Critics’ Picks

Charles Sandison, Tavastehus kronomagasines, 2011, computers, projectors, dimensions variable. Installation view.


Charles Sandison

Hameenlinna Art Museum
Viipurintie 2
September 30 - February 5

Charles Sandison’s latest exhibition contains only one work, but it is a big one: Tavastehus kronomagasines, 2011, fills both floors of the museum, yet the viewer experiences it as a single piece, not a thing in two parts. The Scottish-born, Finland-based artist is known for large, continually changing text collages governed by computer programs and projected onto the walls, floors, and even ceilings of museums and galleries. The individual words in his previous pieces often relate to human behavior; together they form images or attempts at full sentences. At the core of these artificial intelligence–operated works is the idea of language as a living, self-perpetuating organism.

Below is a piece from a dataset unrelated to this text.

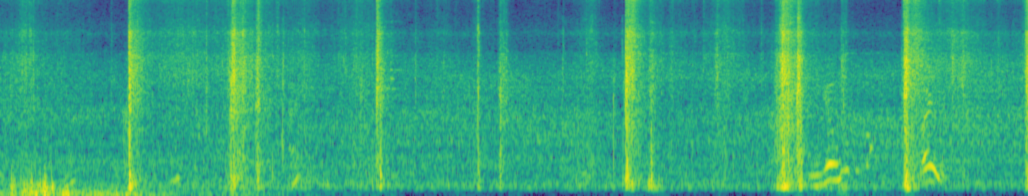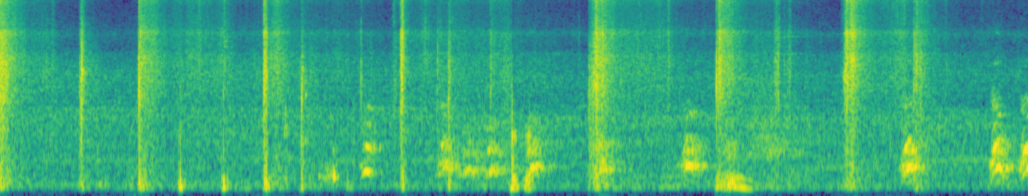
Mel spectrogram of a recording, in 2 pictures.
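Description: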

The starting point for Tavastehus kronomagasines is the Hämeenlinna Art Museum’s history as a granary, and Sandison has now exchanged his floating words for showers of fast-moving pixels that resemble grain or seeds. These animations are mixed with recurring, looped information pertaining to grain, from hieroglyphs to real-time data on rye, wheat, and barley futures. The organisms of language have now been overshadowed by the organisms of economics, and the result is both joyful and ceremonious.

While it is fun to learn from a wall text that the computing power driving the whole installation is equivalent to that which governs a small town’s traffic-light system, the work does not celebrate technology. Rather, it is an impressive, complex metaphor for life and evolution, inspiring its viewers to contemplate how atoms create worlds as seeds give rise to life.